sake and food pairing at kihachi.columbus oh.
Kihachi – Columbus OH, a set on Flickr.
Sometimes as Americans, who are busy and constantly connected to friends all over the world via devices in our pockets, we need reminding of just how large and diverse our country is. As someone who used to live in Japan, I sometimes need reminding that large coastal cities are not the only places with Japanese populations in the U.S. Nothing illustrates both of these points more than Kihachi in Columbus OH.
On a business trip in Columbus this week, I was informed by several folks that there was a traditional Japanese restaurant in town that catered to the plethora of Japanese nationals who were here working for Honda of America. Although none of these people had ever been and had no details about Kihachi (besides the fact that they didn’t serve sushi) I was suitably intrigued. Using my iPhone and rental car, I found Kihachi quite easily but I admit to being a bit skeptical as I pulled up outside of a strip mall. It was early on Monday evening and a few cars were parked outside. The exterior is quite simple; a small sign and clean widows partially obscured by paper screens. I caught the glimpse of a washitsu, or traditional Japanese room with tatami mat floor, not a bad sign. As I walked inside I was properly greeted in Japanese and as I sat at the counter the place felt “right”; I knew that this was going to a nice evening. This is what a Japanese restaurant should be: a small and focused menu, stunning ingredients, a simple but beautiful interior, and warm and friendly staff. At times during my meal I felt as if I was back in Japan and as more customers arrived and the babble of Japanese conversation increased I knew that this was a true hidden gem; a small piece of Japan in the unlikeliest of places.
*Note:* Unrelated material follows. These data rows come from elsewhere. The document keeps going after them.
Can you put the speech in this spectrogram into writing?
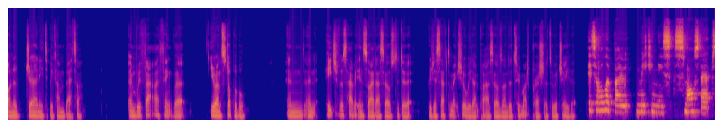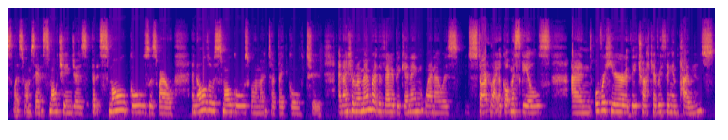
on a journey to become better. And with that, I think that you're unstoppable. and and each of us have it inside ourselves to do it we just have to make sure we don't put ourselves under too much pressure to achieve it. It's all about making these small steps. That's what I'm saying. It's small changes, but it's small goals as well. And all those small goals will amount to a big goal too. And I can remember at the very beginning when I was start like I got my scales and over here they track everything in pounds.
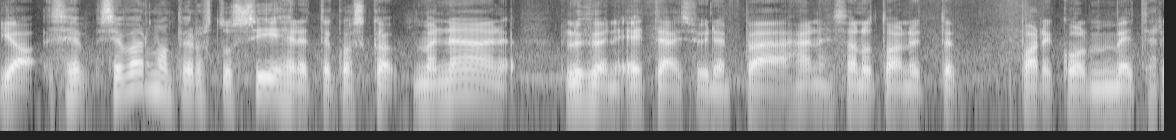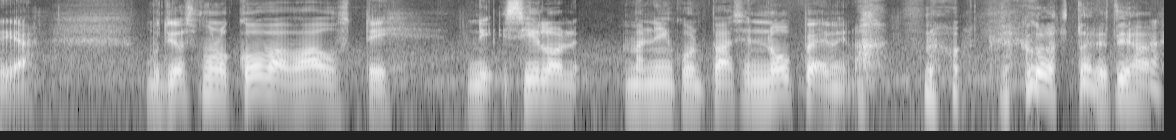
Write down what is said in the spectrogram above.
Ja se, se varmaan perustuu siihen, että koska mä näen lyhyen etäisyyden päähän, sanotaan nyt pari-kolme metriä, mutta jos mulla on kova vauhti, niin silloin mä niin kuin pääsen nopeammin, no, kuulostaa nyt ihan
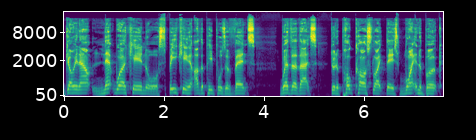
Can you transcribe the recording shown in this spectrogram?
going out and networking or speaking at other people's events, whether that's doing a podcast like this, writing a book.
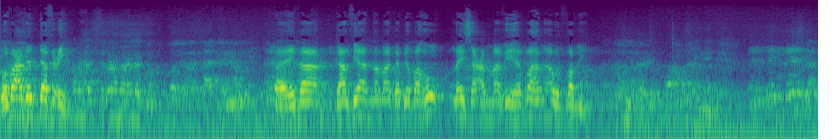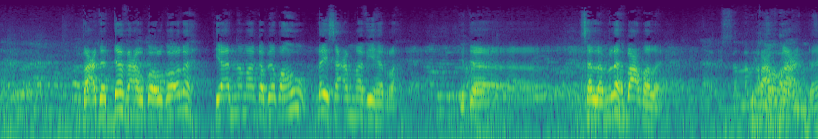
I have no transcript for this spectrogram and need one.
وبعد الدفع إذا قال في أن ما قبضه ليس عما فيه الرهن أو الضمين بعد الدفع القول قوله في أن ما قبضه ليس عما فيه الرهن كده سلم له بعض له. بعض ما عنده.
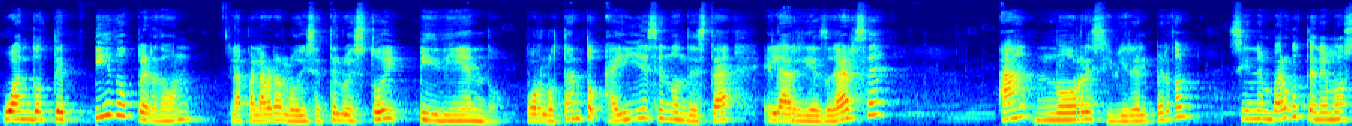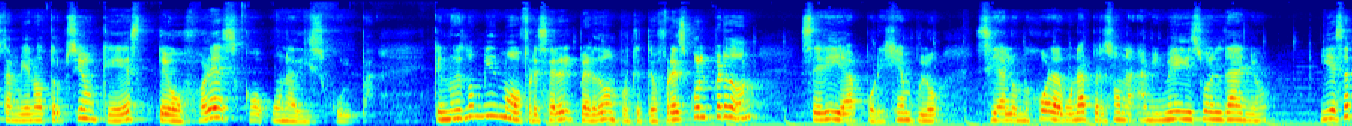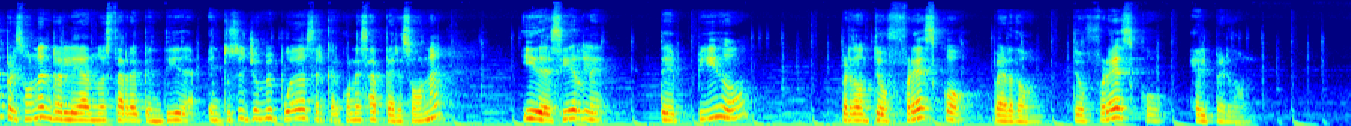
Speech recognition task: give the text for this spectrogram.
cuando te pido perdón, la palabra lo dice, te lo estoy pidiendo por lo tanto, ahí es en donde está el arriesgarse a no recibir el perdón. Sin embargo, tenemos también otra opción que es te ofrezco una disculpa, que no es lo mismo ofrecer el perdón, porque te ofrezco el perdón sería, por ejemplo, si a lo mejor alguna persona a mí me hizo el daño y esa persona en realidad no está arrepentida, entonces yo me puedo acercar con esa persona y decirle, te pido perdón, te ofrezco perdón, te ofrezco el perdón.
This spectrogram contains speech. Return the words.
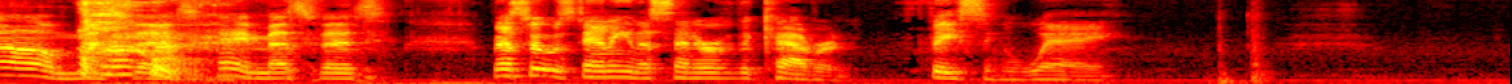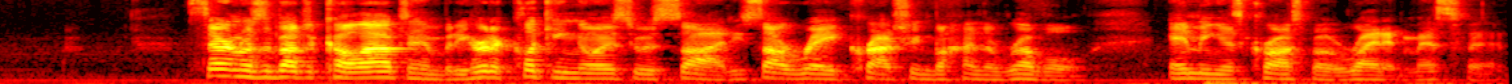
Oh, Misfit. hey, Misfit. Misfit was standing in the center of the cavern, facing away. Saren was about to call out to him, but he heard a clicking noise to his side. He saw Ray crouching behind the rubble, aiming his crossbow right at Misfit.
I could go on-and-on but I will let the Sake and food pairings and a small slideshow of pictures speak for me. If you live anywhere near Columbus Ohio and are interested in real Japanese food made with seasonal ingredients; you owe it to yourself to go to Kihachi.
Red Crab and Mizuna Salad
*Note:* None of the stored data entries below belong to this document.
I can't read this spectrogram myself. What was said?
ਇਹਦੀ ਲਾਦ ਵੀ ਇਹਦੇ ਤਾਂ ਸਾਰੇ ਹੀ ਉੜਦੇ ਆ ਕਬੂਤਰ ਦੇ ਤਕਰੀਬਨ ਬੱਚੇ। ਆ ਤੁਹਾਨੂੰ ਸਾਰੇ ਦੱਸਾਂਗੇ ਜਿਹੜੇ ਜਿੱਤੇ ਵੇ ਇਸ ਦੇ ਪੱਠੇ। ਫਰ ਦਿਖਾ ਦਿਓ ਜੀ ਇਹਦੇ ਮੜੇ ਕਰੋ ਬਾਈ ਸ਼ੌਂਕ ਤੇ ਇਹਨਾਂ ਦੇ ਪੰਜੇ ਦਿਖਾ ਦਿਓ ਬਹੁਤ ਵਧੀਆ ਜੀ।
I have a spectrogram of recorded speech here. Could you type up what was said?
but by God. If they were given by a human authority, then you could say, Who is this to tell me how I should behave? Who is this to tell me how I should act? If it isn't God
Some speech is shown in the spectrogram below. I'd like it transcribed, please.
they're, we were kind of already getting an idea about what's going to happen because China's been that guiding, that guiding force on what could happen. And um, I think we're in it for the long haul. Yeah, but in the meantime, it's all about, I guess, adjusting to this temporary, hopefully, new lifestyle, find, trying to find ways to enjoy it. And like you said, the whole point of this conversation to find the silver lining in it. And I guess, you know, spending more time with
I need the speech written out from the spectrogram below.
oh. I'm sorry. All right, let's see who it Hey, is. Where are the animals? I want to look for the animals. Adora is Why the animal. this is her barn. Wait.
Delicate and fresh crab on a bed on fresh mizuna. A balanced rice vinegar based dressing mirrors the slight acidity in the Sake. This bold Sake from Shizuoka shines next to this dish, a true blend of sea and field; like Shizuoka herself.
Maguro Nuta (Tuna with Seasoned Miso)
Beautifully fresh raw tuna and scallions in a light, vinegar kissed broth, topped with seasoned yellow miso with a hint of yuzu. The sweet and tart balance of the miso gave way to the soft mineral notes of the Sake; a truly great counterpoint to the complexity of this dish.
Sake Steamed Duck
Lotus Root, Shrimp Paste and Shiso Hakata Age
Two heavier dishes to pair with this powerful Sake from northern Japan. The cold Sake steamed duck was a perfect medium rare with a balance of gaminess and fattiness that was embraced by the Sake but not washed away. The “sandwiches” of lotus root, shrimp paste and shiso were lovingly fried and served with a simple garnish of salt and lemon. In such a complex dish it was a testament to the chef that you could taste all the components but when you took a sip of Sake the seasonal lotus root shined through. Beautifully executed.
Yaki Onigiri (grilled rice ball with shoyu)
Rice usually marks the end to a meal in Japan. A perfectly slow grilled rice ball is brushed with shoyu and served with some clean pickles. Kira has slight aged flavors of chestnuts, koji and heavier rice notes. This was a perfect pairing; the caramelized notes of grilled shoyu and rice a perfect mate to the Sake.